The hemophilia A and B markets in the Asia-Pacific (APAC) region are forecast to expand from $444.9 million and $76.3 million in 2015 to $699.1 million and $112.9 million by 2022, representing compound annual growth rates of 6.7% and 5.8%, respectively, according to business intelligence provider GBI Research.
The company’s latest report states that the growing awareness of hemophilia and associated risk factors, together with the availability of free testing services for new and existing hemophilia A and B patients, will increase diagnosis, driving demand and contributing to APAC market growth.
Gayathri Kanika, Analyst for GBI Research, notes: “One of the most pressing unmet needs in the hemophilia space is for a treatment to address inhibitor development, particularly in those with hemophilia B. The late-stage pipeline contains promising long-acting replacement therapies and non-factor therapies that have the potential for approval and launch during the forecast period.”
The most important driver of growth in the APAC hemophilia A and B markets will be the transition from short-acting to costly long-acting replacement therapies, such as Novo Nordisk’s N9-GP and CSL-Behring’s CSL-689. These products are expected to be launched in the forecast period and capture significant market share, as they require fewer injections and have convenient routes of administration.

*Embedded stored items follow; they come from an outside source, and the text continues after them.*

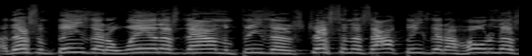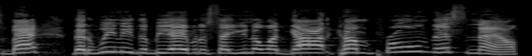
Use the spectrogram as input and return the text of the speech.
Uh, there's some things that are weighing us down, some things that are stressing us out, things that are holding us back, that we need to be able to say, you know what, God, come prune this now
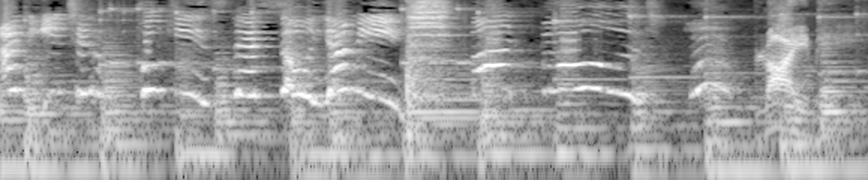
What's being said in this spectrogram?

In addition to new drugs and rising hemophilia diagnoses, increasing affordability and healthcare access in India and China are likely to contribute to the growth of the treatment-receiving pool significantly.
Kanika explains: “Currently, the diagnosis and treatment rates of hemophilia A and B in India and China, which account for the majority of the prevalence population in APAC, are far lower than the diagnosis and treatment rates in Australia, Japan and South Korea, due to low disease awareness among the public. However, some pharma companies, including Baxalta and Novo Nordisk, have created hemophilia awareness initiatives in India.
“In 2016, the National Hemophilia Cooperative Group in China initiated a project that covers 43 hemophilia treatment centers and provides free testing services for new and old hemophiliacs, helping more than 6,000 people with hemophilia.